Regarding cartoonist Daryl Cagle's description of the Times front page as resembling a ransom note...
I donít want to challenge Daryl Cagleís unhappiness with the L.A. Times, but Iím not sure I entirely agree with his assessment of the use of type on its front page.
While itís true, there are a large number of Ďfontsí on the page, it doesnít necessarily follow that there are too many typefaces. He differentiates between fonts as if the paper is using a too-large number of typefaces. Though the terms have become synonymous in recent years, as typography has become de-specialized, a font has generally been understood as a division within a typeface. Some of the counting that he is doing is counting the italic or bold version of a roman face as two different fonts. Fine, but they still belong to the same family, so to speak. Thatís not an unheard-of use of type. And from what I can tell, the italic headline in the Ďcolumn oneí story is the same as the large drop cap, but he counts it as two fonts. Further, he makes the same sort of error in counting bylines and text as separate fonts. The bylines are simply cap- and small-cap versions of the paperís basic text face. Technically heís right. You could say they are different fonts, but again, thatís a pretty standard way to differentiate elements typographically.
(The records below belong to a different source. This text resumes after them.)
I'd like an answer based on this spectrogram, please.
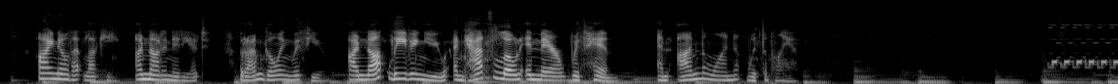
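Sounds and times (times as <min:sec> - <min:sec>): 
speech: 0:00.4 - 0:08.1
phone ringing: 0:10.5 - 0:11.1.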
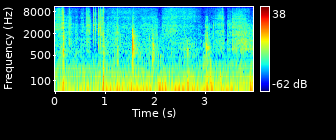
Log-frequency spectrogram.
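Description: Long red nails and fingertips rub, scratch and tap across the printed pages of an open glossy paper animal magazine, with pages flipped between spreads. Soft papery scraping and rustling is punctuated by short, sharp clicks and crinkles.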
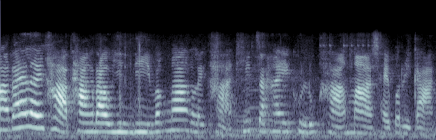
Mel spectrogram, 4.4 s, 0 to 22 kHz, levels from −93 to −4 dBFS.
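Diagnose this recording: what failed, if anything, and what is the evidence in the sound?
Nothing in the recording points to a failure at any stage. The speech has passed through a WebRTC call path, heard as a top end that stops at about 8 kHz, which fits Opus in its wideband mode at around 32 kbps.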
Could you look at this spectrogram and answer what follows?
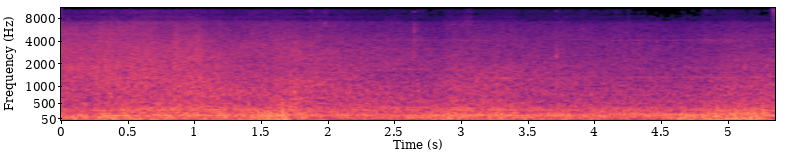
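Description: Steady low hum of a boat motor, with wind buffeting the microphone.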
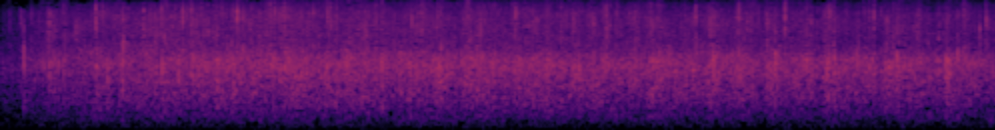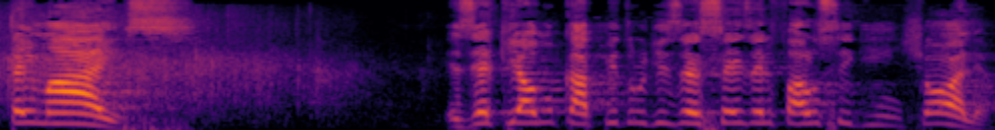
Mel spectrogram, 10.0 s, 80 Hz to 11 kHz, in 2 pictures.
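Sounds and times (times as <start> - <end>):
crowd applause: 0.0 - 6.8
speech: 5.0 - 5.8, 7.2 - 9.9.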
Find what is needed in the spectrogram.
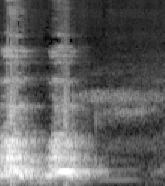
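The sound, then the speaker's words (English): Two quick, loud barks from a dog in rapid succession, then a brief fading tail of background noise; no one speaks. “Okay, a barking dog causes me to lose my place.”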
Iím in general agreement with him on some of the Timesí choices; I donít think Iíd use two different san-serif faces in my editorial library (the face on the headline of the article on the far right versus the face used for the read-ins on the captions, although I canít say authoritatively that one is not a highly condensed light version of the other), but thatís just me; and there does seem to be a bit of dissonance caused by their main serif headline typeface when matched with the basic text face; but on the whole I really would say the type usage is pretty tasteful.
Frankly I wouldnít look for a lot of discriminating type design on a front page anyway. They are hard to design; a lot of news has to be wedged into a small place, on a tight deadline. The editors are the ones holding the hammer.
Finally, many of the Timesí entertainment and lifestyle pages have excellent type layouts; those tend to be places where designers have much more leeway, and it shows. Iíll say this: Iím new to town, so maybe I donít know what everyone is bemoaning about the Timesí decline. But I donít necessarily agree with criticisms of the paperís design.
Los Angeles Business Journal
Strangely enough, you have now cited two completely independent observations that the L.A. Times front page looks like a ransom note. The other was a column I wrote in September, 2005, where you quoted me as saying Times designers should be less imaginative.
Since this naive amateur and that graphic arts professional (Cagle) came to the same conclusion, perhaps there is some truth to the observation. Sadly enough for me, I find that my sparkling prose wasn't as original as I thought. Upon googling "ransom note," I find that not only is it a well-worn cliche, but you can even find computer programs to simulate the ransom note style. Still, it's nice to see my thoughts up in lights again, even if somebody else wrote them. Link
Somehow I doubt readers are obsessing about fonts and typefaces and the differences between the two.
It's yet another example of how out of touch the design crowd is. They never have been and never will be part of a solution,
even if it's not too late for newspapers to right the ship.